Kelly McGonigal, a psychologist at Stanford University and the author of “The Upside of Stress”, helps people rethink stress by telling them that it is what we feel when something we care about is at stake. She asks them to make two lists: of things that stress them; and of things that matter to them. “People realise that if they eliminated all stress their lives would not have much meaning,” she says. “We need to give up the fantasy that you can have everything you want without stress.”

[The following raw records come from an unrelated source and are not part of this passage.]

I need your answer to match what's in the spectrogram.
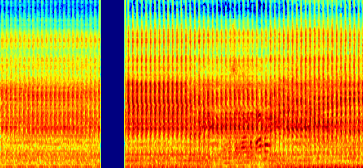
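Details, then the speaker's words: LG washing machine spinning: loud, rapid rattling knock, about three or four hits a second; noise persisted with pulley removed, gone with balance ring removed. "Lavadora LG en centrifugado. [Aplausos] [Risas] Presenta un ruido fuerte."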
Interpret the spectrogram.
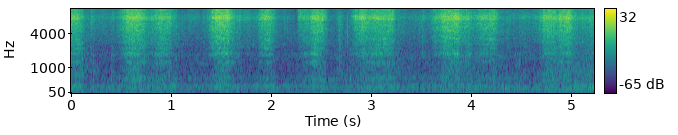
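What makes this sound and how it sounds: A round, flat, solid dry cement cake is held in one hand over a tub of cement powder while its edge is shaved and scraped with the metal blade of a yellow-handled box cutter. The scraping comes in repeated bright, gritty rasping strokes with short pauses between them, and the loudness rises and falls with each pass.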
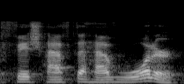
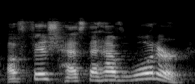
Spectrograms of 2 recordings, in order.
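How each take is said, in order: First: Said in the usual way. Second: Put-on higher, louder urgent child voice; boy's urgent plea. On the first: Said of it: "remember what we said". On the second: Boy insisting to the policeman, higher and urgent. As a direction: plead like a worried boy. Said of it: "I said to the policeman".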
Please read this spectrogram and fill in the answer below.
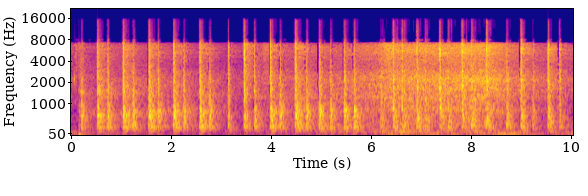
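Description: Small hammer tapping down a dent in a car's sheet-metal roof edge in paintless dent repair: steady sharp strikes about three a second, turning to quicker, lighter taps about six seconds in.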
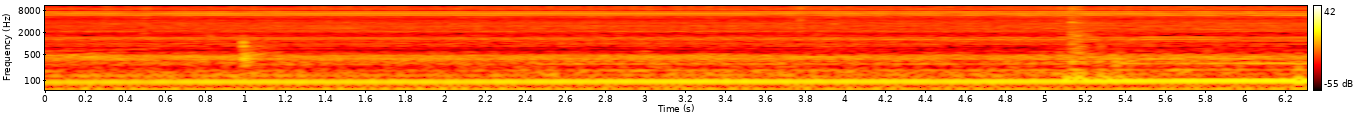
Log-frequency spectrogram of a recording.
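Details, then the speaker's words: Whirlpool inverter AC outdoor unit, compressor running with temperature set to 20, outdoor relay on: steady low hum with no knocks, rattles or surging; compressor runs smoothly. "So అవుట్డోర్లో relay కూడా on అయింది. అలాగే దీని యొక్క compressor కూడా on అయిపోయింది."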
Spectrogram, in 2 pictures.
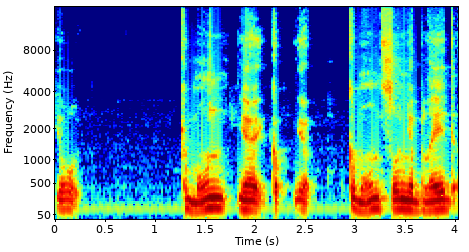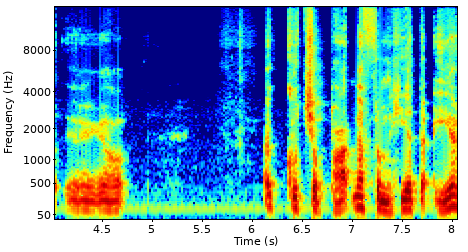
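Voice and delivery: strong, put-on, Dutch-sounding South African accent. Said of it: "a very South African accent where it sounded very Dutch".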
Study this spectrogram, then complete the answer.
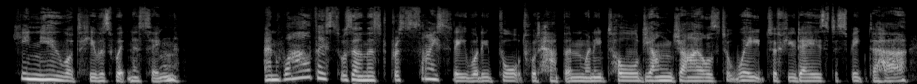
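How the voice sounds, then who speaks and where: A woman narrating a romance audiobook in a measured, gentle way. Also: on the low side, no room sound, studio quality. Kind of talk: scripted narration.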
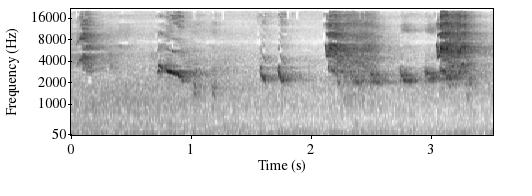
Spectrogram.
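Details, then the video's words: Oriental magpie-robin in lively song: a thin descending whistle, two short sharp notes, then harsh, scratchy buzzing phrases mixed with higher whistles, against low background noise. "kacer super gacor full"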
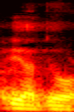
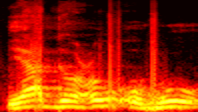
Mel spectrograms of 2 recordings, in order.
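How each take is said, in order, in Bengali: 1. শব্দটি একটি সাধারণ দীর্ঘ স্বরবর্ণে শেষ হয়। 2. শব্দটি শেষে একটি অতিরিক্ত 'wu' অক্ষর নিয়ে শেষ হয়। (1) "এই জন্য ওকে সাকিন করা হলো, ফলে হলো ইয়াদু।" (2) "এইভাবে আইনের পরে হু উচ্চারণ করা কঠিন।"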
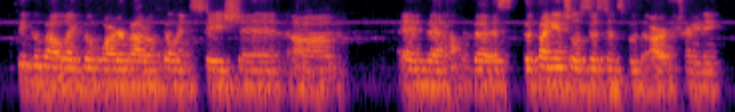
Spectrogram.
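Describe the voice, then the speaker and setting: Noticeable background noise under a woman's fairly low-pitched voice. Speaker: airport director. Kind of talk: board meeting presentation. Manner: slow; hesitant, many fillers.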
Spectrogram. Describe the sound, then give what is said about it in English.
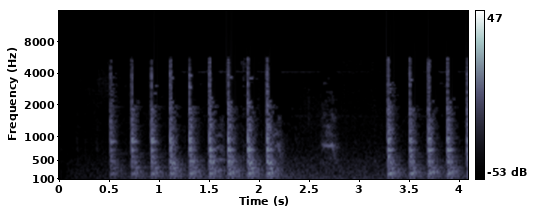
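Rapid, evenly spaced knocks on a door, about eight in a quick run, then a pause with a faint murmur before another burst of five or six sharp raps. “Try the door again”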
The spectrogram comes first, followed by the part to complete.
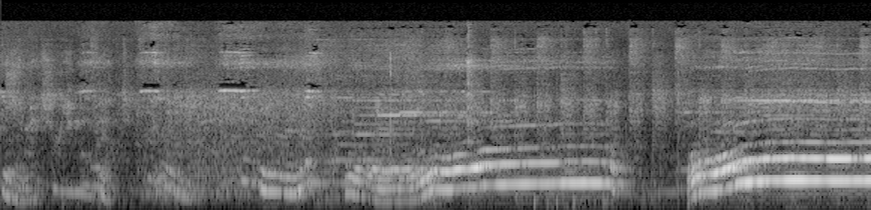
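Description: Shetland sheepdog howling after its owner has left: wavering, dipping notes build into a long howl that rises and then holds steady. After a short break a second, louder howl rises and holds near the end.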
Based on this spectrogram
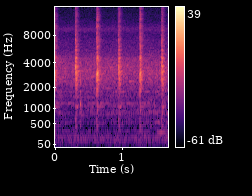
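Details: Kia Bongo hazard flasher after repairing the right-side turn signal wiring: crisp, even clicks about three per second, the flasher working normally.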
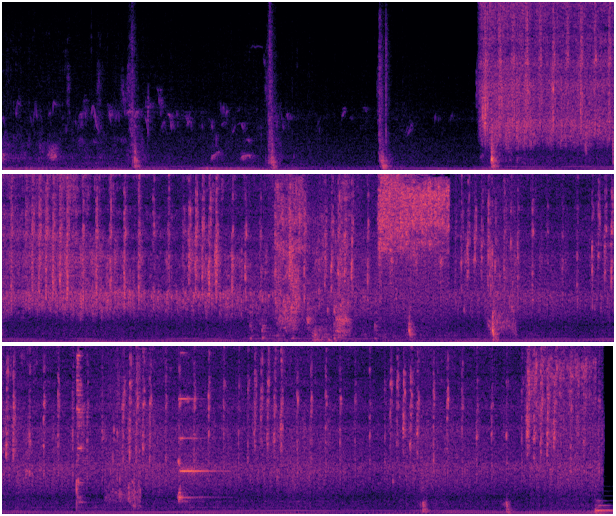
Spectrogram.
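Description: A kitchen knife cutting a cucumber on a wooden cutting board, a few sharp separate chops over a low steady hum. About five seconds in, a lawn sprinkler fed by a garden hose comes on, and water sprays with a loud, steady hiss through the rest.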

In 2012 a group of scientists in America looked back at the 1998 National Health Interview Survey, which included questions about how much stress the 30,000 participants had experienced in the previous year, and whether they believed stress harmed their health. Next, they pored over mortality records to find out which respondents had died. They found that those who both reported high stress and believed it was harming their health had a 43% higher risk of premature death. Those who reported high stress but did not believe it was hurting them were less likely to die early than those who reported little stress.
The study shows correlation, not causation. But since much stress is unavoidable, working out how to harness it may be wiser than fruitless attempts to banish it.
Read more in the Economist